We recommend that all moviemakers have a supply of spare batteries, and this is definitely the case with the SD1. There is no optical viewfinder, so all framing and reviewing has to be done via the 3-inch colour LCD screen - unlike Sony's SR1 this is not a touchscreen LCD. The lack of a viewfinder puts extra strain on the battery as it's constantly powering the LCD screen.
Recent Panasonic models have benefited from a Help mode that can be activated when using the joystick controller and menu system. Users get a short description of what a feature does, when activating the onscreen help. This is also on the SD1 and adds to its high ease of use mark.
The camcorder doesn't make any radical departures from the sort of filmmaking features that you'd find on conventional mini DV or DVD models, so there's the usual mixture of program AE modes and manual controls - including focus, white balance and shutter speeds.
Where it does differ is in the three recording modes available: HF, HN and HE. Select HF mode from the menu and you get the highest HD picture quality (1080i) possible, and can record for up to 40 minutes. Select another setting and your capacity increases as image quality drops. Unfortunately, the SD1 doesn't have the same versatility as Sony's SR1, which allows users to switch between HD and standard-definition (SD) footage.
To match the leap in image quality that HD footage delivers Panasonic has made an effort to ensure audio recording doesn't fall behind. The SD1 captures sound in Dolby Digital, and is capable of producing 5.1 channel surround sound.
On the top of the camcorder are the grilles for five internal microphones. The SD1 features Dolby Digital 5.1 Creator so with these mics you can record audio closer to the actual sound. The low bass area is sent to the 0.1 channel subwoofer and you can play back with 3D presence on DD5.1-equipped devices.
Playback options are limited to simply watching your clips and photos, with the odd slow-motion and frame-by-frame playback thrown in for good measure. It is possible to delete or protect individual clips and photos though. There's no such thing as Playlist creation however, as those familiar with DVD cams might be used to.

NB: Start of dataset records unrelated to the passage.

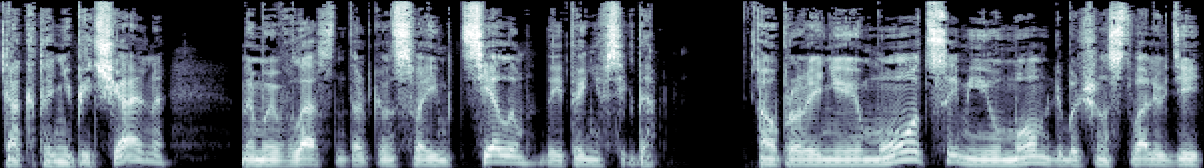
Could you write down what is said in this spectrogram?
Как это не печально, но мы властны только над своим телом, да и то не всегда. А управление эмоциями и умом для большинства людей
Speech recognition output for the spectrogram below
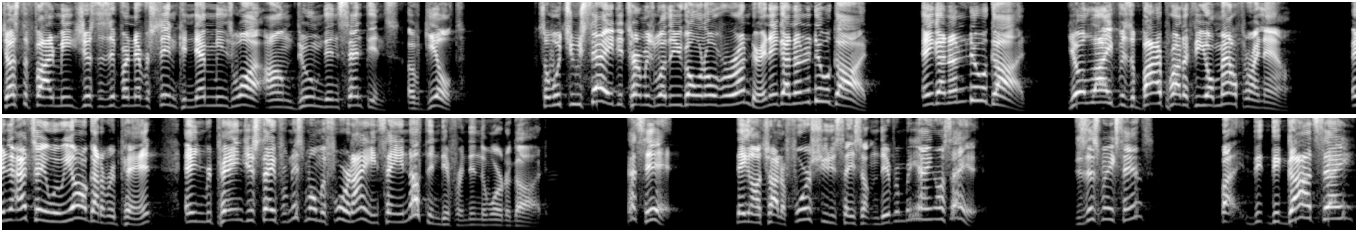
Justified means just as if I never sinned. Condemned means what? I'm doomed in sentence of guilt. So what you say determines whether you're going over or under. It ain't got nothing to do with God. It ain't got nothing to do with God. Your life is a byproduct of your mouth right now. And I tell you what, we all got to repent. And repent just say, from this moment forward, I ain't saying nothing different than the Word of God. That's it. They going to try to force you to say something different, but you ain't going to say it. Does this make sense? But did, did God say,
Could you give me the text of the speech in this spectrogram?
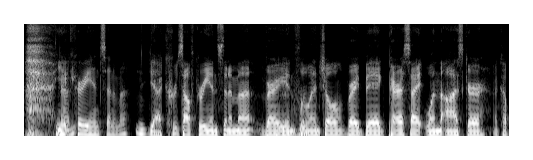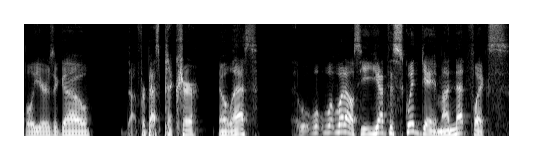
Not Korean cinema. yeah, South Korean cinema, very Mhm. influential, very big. Parasite won the Oscar a couple of years ago uh, for Best Picture, no less. W- w- what else? You, you got the Squid Game on Netflix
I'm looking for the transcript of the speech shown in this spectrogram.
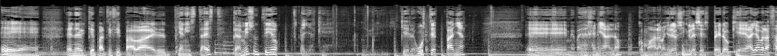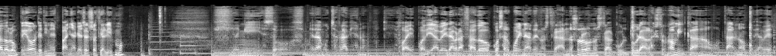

The camcorder does provide a great selection of sockets and connections. From an HDMI terminal that allows you to hook your camcorder up to an HD-ready TV and enjoy your images at the highest resolution, to component and AV outputs for connecting to analogue devices.
A USB port is included for transferring images to a computer, although the software provided on the CD-ROM is for Windows PCs only. It's very limited software - with only
For the majority of home moviemakers the image and audio quality possible with the SD1 is going to be streets ahead of what they're used to. Camcorders like this Panasonic model simply offer more clarity, fine detail and better colour reproduction than budget and mid-range models.
We viewed test footage via HDMI on a 32in HD-ready set, as well as using a composite connection on a 28in standard-definition set. The HD footage is exemplary. Filled with bags of detail - you can almost feel the texture of plants and flowers.
Images are solid and stable in HD, and the auto systems cement the high standard of performance, being incredibly reliable. Even the audio is a cut- above the normal on-camera standard - with a wide soundfield and crisp and clear delivery on most occasions.
With a standard-definition connection there is evidence of picture instability (jitter), which is noticeable at the edges of the screen, and on complex scenes where the camcorder is searching for a main focal point. However, the overall picture and sound quality is on a par with the best in high-end mini DV camcorders.
The Panasonic HDC-SD1is a camcorder that you're going to want to make movies on. It simply shouts out to be used, and to have the most made of its wide range of features. For such a great model there's not a lot of fuss either - it's just great at capturing knockout movie footage. The price tag will put it out of reach for some consumers, but this is a camcorder you really should want to save up for!